__EXERCISE OBJECTIVE__.
Within the records below is a range that opens at the line with "Log-frequency spectrogram of an audio clip, in" and closes at the line with "Look for the answer in the spectrogram.". Return that range word for word, both ends included, and only that range.

### SUPPLIED INFORMATION

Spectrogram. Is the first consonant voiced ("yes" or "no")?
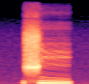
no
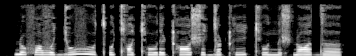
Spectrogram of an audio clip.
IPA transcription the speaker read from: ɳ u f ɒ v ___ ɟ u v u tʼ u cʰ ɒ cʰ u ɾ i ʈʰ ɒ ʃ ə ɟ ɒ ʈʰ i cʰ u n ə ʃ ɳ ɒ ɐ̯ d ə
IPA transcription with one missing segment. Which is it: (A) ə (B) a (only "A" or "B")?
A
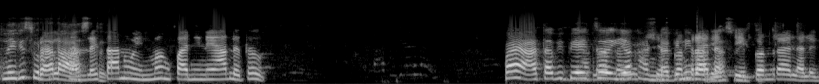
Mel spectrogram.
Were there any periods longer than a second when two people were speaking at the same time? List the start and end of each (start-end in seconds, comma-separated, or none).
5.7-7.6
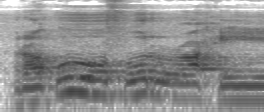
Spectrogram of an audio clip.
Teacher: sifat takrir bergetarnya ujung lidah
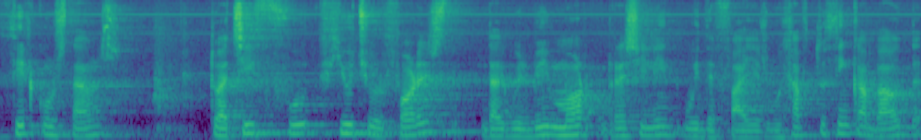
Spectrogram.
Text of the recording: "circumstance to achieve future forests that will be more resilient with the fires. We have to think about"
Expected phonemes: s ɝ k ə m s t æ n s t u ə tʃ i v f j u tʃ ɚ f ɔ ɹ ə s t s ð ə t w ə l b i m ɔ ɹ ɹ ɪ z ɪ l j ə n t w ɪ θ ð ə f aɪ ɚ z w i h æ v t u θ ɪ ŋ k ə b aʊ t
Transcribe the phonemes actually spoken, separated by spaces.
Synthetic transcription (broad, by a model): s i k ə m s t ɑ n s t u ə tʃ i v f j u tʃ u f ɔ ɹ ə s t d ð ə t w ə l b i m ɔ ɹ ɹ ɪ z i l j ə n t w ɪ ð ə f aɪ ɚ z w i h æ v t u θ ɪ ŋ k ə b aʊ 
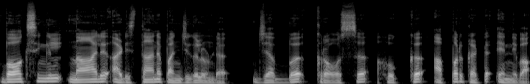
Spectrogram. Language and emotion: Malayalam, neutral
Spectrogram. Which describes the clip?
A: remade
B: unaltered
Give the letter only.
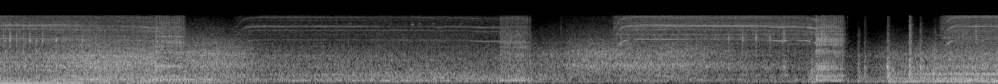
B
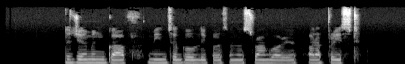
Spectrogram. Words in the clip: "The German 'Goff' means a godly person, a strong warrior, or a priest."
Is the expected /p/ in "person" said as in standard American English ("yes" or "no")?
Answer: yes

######
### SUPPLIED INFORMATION

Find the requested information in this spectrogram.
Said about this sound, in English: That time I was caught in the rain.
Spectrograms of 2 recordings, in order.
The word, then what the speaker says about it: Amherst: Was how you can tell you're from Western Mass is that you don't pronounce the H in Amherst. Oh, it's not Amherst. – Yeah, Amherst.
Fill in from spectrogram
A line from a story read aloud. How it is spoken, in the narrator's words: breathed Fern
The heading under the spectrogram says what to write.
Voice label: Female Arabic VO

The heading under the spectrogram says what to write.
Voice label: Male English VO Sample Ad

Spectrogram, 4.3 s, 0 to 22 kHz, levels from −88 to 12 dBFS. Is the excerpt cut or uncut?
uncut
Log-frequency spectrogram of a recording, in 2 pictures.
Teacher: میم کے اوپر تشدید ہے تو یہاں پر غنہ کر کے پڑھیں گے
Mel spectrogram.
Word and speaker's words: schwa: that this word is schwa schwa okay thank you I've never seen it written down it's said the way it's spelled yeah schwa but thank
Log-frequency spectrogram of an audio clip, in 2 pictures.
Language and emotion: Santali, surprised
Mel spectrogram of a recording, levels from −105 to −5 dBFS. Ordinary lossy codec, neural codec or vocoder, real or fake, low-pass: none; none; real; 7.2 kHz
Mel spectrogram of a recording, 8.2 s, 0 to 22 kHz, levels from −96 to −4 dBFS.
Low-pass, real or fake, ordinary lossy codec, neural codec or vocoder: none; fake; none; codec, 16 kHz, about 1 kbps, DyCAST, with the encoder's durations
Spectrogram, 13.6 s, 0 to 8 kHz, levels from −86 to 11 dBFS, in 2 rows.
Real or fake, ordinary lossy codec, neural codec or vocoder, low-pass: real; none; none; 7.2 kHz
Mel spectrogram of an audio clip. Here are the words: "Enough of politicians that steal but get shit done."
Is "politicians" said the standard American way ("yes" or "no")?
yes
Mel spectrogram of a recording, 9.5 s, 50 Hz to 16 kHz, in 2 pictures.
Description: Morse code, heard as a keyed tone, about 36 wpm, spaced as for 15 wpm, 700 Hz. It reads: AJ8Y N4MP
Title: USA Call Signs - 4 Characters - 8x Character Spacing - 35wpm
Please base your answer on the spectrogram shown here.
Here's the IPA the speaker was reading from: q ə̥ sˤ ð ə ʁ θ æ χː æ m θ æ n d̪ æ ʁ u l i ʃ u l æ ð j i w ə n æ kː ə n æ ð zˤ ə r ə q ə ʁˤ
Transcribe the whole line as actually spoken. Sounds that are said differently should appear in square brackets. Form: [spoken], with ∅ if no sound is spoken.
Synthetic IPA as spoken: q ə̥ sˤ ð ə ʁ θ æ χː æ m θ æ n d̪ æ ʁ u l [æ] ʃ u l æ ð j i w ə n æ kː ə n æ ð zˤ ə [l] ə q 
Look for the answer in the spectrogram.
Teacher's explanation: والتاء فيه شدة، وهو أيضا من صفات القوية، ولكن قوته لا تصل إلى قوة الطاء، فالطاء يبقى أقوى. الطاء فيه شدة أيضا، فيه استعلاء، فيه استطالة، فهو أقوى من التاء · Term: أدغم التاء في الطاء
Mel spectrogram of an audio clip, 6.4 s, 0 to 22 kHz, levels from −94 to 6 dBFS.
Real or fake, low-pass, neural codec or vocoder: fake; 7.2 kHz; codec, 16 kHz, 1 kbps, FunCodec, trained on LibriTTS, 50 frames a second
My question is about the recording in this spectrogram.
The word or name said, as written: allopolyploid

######
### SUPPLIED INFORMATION

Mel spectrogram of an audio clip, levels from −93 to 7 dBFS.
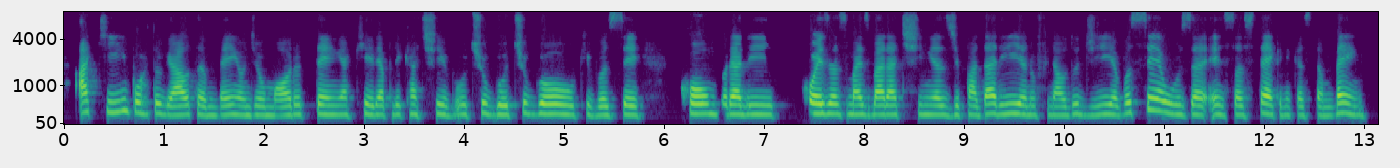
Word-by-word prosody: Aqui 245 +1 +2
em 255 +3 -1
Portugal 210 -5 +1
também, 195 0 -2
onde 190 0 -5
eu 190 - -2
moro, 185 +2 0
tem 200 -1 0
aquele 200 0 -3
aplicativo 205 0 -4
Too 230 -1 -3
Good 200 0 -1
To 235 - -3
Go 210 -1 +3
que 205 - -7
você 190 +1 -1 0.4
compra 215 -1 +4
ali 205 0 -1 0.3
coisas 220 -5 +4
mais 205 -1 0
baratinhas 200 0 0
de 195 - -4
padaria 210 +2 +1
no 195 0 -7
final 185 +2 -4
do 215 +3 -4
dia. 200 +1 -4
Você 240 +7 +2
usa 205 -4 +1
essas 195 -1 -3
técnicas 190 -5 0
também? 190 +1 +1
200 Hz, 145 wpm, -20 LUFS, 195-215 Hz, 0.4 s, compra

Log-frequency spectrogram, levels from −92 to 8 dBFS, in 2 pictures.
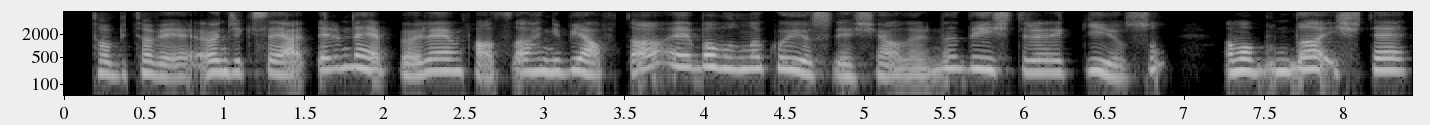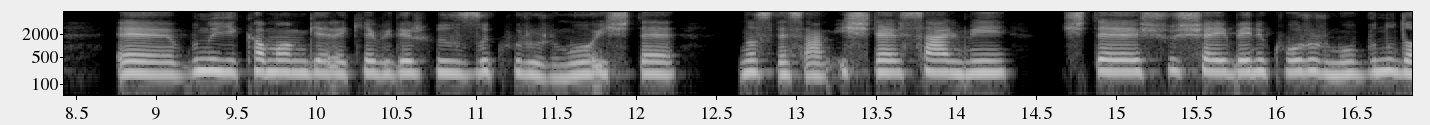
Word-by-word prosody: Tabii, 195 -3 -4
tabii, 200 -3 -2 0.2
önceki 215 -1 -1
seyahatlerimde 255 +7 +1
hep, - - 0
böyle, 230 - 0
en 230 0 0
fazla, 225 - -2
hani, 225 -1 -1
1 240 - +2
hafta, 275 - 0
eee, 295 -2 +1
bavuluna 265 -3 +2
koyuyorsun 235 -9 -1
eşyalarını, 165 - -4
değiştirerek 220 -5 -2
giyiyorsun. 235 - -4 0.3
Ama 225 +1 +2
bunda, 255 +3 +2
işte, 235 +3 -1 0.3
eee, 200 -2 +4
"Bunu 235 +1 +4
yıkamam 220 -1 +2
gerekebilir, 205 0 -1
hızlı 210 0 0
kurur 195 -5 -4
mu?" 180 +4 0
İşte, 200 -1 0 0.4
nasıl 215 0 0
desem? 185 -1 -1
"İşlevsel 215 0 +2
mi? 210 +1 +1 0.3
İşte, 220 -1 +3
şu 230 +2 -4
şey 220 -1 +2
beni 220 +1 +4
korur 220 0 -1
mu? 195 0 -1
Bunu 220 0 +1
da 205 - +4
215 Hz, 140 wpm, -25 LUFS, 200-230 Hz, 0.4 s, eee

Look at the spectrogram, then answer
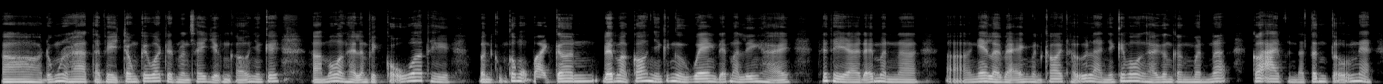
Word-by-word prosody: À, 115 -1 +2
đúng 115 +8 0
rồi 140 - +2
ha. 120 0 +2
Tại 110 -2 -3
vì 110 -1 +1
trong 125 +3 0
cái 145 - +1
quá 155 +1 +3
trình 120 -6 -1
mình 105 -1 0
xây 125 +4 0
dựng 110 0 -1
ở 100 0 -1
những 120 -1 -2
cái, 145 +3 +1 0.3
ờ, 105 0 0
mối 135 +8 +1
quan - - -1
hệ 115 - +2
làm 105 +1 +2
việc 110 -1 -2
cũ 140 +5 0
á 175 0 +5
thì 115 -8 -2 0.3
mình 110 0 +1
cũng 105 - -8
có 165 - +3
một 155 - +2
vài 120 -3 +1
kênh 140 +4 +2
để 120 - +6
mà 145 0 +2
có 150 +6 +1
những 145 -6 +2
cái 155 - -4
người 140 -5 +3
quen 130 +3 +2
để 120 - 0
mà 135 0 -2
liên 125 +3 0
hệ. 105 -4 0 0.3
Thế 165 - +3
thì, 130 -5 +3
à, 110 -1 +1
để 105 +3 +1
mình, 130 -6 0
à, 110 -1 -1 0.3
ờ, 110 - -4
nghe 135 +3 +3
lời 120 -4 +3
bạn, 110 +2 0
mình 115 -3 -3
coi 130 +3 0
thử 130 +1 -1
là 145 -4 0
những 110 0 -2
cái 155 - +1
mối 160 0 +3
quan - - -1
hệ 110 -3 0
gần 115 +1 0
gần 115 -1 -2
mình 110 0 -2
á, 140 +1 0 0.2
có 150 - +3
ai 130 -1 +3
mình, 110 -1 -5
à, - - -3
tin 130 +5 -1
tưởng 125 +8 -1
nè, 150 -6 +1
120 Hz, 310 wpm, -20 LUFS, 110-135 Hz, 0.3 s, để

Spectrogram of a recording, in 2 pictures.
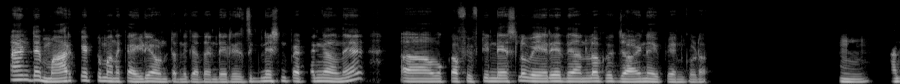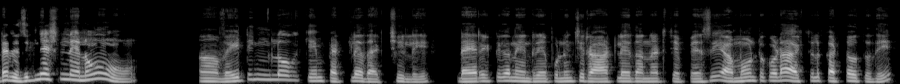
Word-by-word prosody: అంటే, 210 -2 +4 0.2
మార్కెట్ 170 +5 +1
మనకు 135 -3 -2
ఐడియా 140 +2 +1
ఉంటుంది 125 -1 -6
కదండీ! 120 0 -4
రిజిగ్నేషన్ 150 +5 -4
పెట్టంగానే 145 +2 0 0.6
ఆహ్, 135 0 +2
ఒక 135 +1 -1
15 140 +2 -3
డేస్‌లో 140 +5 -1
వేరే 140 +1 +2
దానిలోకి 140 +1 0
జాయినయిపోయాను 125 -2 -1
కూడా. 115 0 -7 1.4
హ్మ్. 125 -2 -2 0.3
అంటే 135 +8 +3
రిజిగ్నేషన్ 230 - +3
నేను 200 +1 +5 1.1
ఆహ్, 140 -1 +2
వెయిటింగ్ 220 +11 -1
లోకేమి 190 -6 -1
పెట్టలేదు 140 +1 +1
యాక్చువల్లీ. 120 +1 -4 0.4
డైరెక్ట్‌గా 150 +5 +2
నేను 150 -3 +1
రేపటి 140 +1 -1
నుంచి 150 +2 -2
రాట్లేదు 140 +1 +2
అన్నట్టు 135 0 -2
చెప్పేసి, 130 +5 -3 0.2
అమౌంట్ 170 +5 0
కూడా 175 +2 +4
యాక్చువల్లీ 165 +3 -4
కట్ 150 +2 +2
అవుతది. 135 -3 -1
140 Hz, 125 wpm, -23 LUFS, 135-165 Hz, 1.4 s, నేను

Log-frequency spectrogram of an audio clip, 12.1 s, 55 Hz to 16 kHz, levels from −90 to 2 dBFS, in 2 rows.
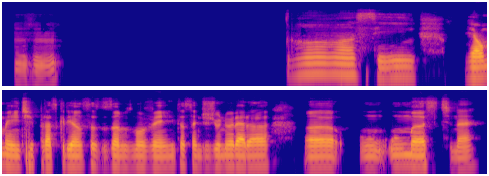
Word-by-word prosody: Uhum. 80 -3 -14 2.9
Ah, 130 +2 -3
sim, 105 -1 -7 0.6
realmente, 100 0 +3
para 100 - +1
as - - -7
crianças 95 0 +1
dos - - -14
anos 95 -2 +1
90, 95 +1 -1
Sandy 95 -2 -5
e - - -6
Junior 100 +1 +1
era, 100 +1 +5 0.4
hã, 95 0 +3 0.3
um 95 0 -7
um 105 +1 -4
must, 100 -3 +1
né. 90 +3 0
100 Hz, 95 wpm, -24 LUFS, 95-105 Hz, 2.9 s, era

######

__TASK ANSWER__.
Log-frequency spectrogram of an audio clip, in 2 pictures.
Language and emotion: Santali, surprised
Mel spectrogram of a recording, levels from −105 to −5 dBFS. Ordinary lossy codec, neural codec or vocoder, real or fake, low-pass: none; none; real; 7.2 kHz
Mel spectrogram of a recording, 8.2 s, 0 to 22 kHz, levels from −96 to −4 dBFS.
Low-pass, real or fake, ordinary lossy codec, neural codec or vocoder: none; fake; none; codec, 16 kHz, about 1 kbps, DyCAST, with the encoder's durations
Spectrogram, 13.6 s, 0 to 8 kHz, levels from −86 to 11 dBFS, in 2 rows.
Real or fake, ordinary lossy codec, neural codec or vocoder, low-pass: real; none; none; 7.2 kHz
Mel spectrogram of an audio clip. Here are the words: "Enough of politicians that steal but get shit done."
Is "politicians" said the standard American way ("yes" or "no")?
yes
Mel spectrogram of a recording, 9.5 s, 50 Hz to 16 kHz, in 2 pictures.
Description: Morse code, heard as a keyed tone, about 36 wpm, spaced as for 15 wpm, 700 Hz. It reads: AJ8Y N4MP
Title: USA Call Signs - 4 Characters - 8x Character Spacing - 35wpm
Please base your answer on the spectrogram shown here.
Here's the IPA the speaker was reading from: q ə̥ sˤ ð ə ʁ θ æ χː æ m θ æ n d̪ æ ʁ u l i ʃ u l æ ð j i w ə n æ kː ə n æ ð zˤ ə r ə q ə ʁˤ
Transcribe the whole line as actually spoken. Sounds that are said differently should appear in square brackets. Form: [spoken], with ∅ if no sound is spoken.
Synthetic IPA as spoken: q ə̥ sˤ ð ə ʁ θ æ χː æ m θ æ n d̪ æ ʁ u l [æ] ʃ u l æ ð j i w ə n æ kː ə n æ ð zˤ ə [l] ə q 
Look for the answer in the spectrogram.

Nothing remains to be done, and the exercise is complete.